While I can’t begin to teach correction of such a neuromechanical challenge through an article series due to extensive preparatory training that is required and the tremendous professional responsibility that goes with making such corrections, the goal I seek to accomplish by educating you as I have here is to empower you to be better able to identify those that are at risk with balance training in today’s “let’s make exercise fun environment! By looking at posture and anatomical orientation as here described, in concert with the use of bilateral scales, you can easily weed out your high-risk clients and seek to find professional help for them - a gesture that is best offered in the prodromal stage (before they are injured). In my experience of evaluating and treating such upper cervical corrections, I have found the best and most qualified are those chiropractors certified or trained by the National Upper Cervical Chiropractic Association (NUCCA). While many others will attempt to make upper cervical corrections, you will always know if they have accomplished the objective by looking at the anatomical relationships as I have suggested here and by using the bilateral weighing technique.
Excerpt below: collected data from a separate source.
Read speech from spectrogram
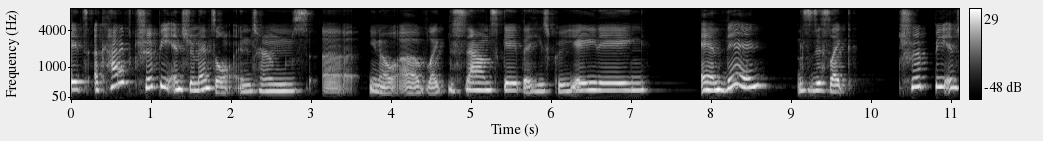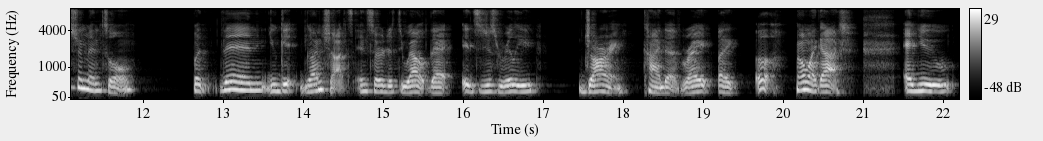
it's a kind of trippy instrumental in terms uh you know of like the soundscape that he's creating and then it's this like trippy instrumental but then you get gunshots inserted throughout that it's just really jarring kind of right like ugh oh my gosh and you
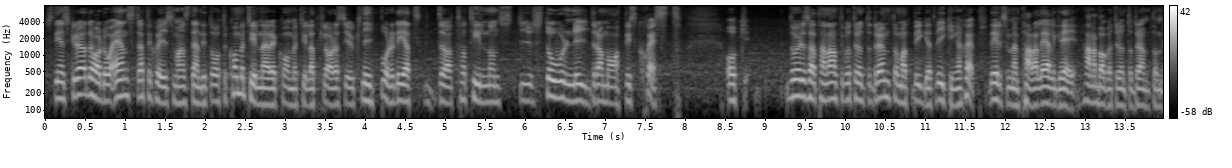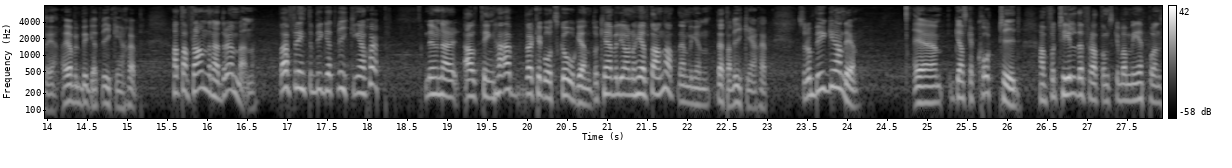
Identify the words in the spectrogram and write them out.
Sten Skröder har då en strategi som han ständigt återkommer till när det kommer till att klara sig ur knipor och det är att ta- till någon st- stor ny dramatisk gest. Och då är det så att han har alltid gått runt och drömt om att bygga ett vikingaskepp. Det är liksom en parallell grej. Han har bara gått runt och drömt om det. Jag vill bygga ett vikingaskepp. Han tar fram den här drömmen. Varför inte bygga ett vikingaskepp? Nu när allting här verkar gå åt skogen, då kan jag väl göra något helt annat, nämligen detta vikingaskepp. Så då bygger han det. Eh, ganska kort tid. Han får till det för att de ska vara med på en,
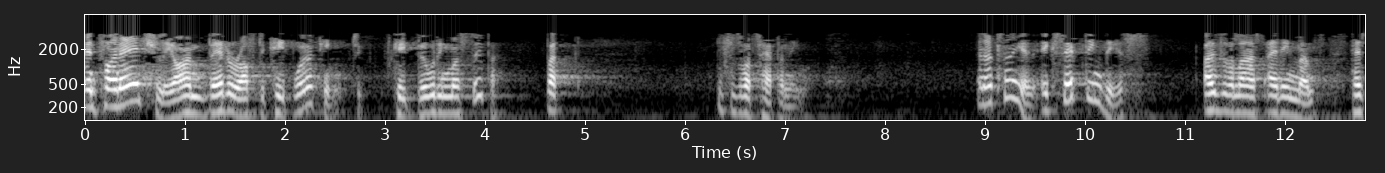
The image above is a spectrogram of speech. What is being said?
And financially, I'm better off to keep working, to keep building my super. But this is what's happening. And I tell you, accepting this over the last 18 months has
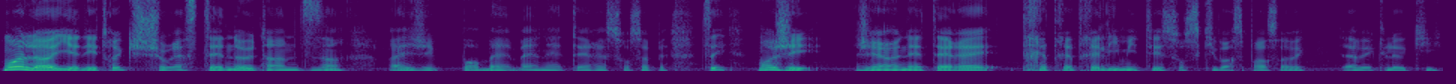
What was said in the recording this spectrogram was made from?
moi, là, il y a des trucs, je suis resté neutre en me disant, hey, j'ai pas ben, ben intérêt sur ça. Tu sais, moi, j'ai. J'ai un intérêt très, très, très limité sur ce qui va se passer avec, avec Loki.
In Part 5 of Scientific Balance Training, we will finish looking at the Survival Totem Pole by discussing the relationships of balance to visceral function and to the pelvis and slave joints.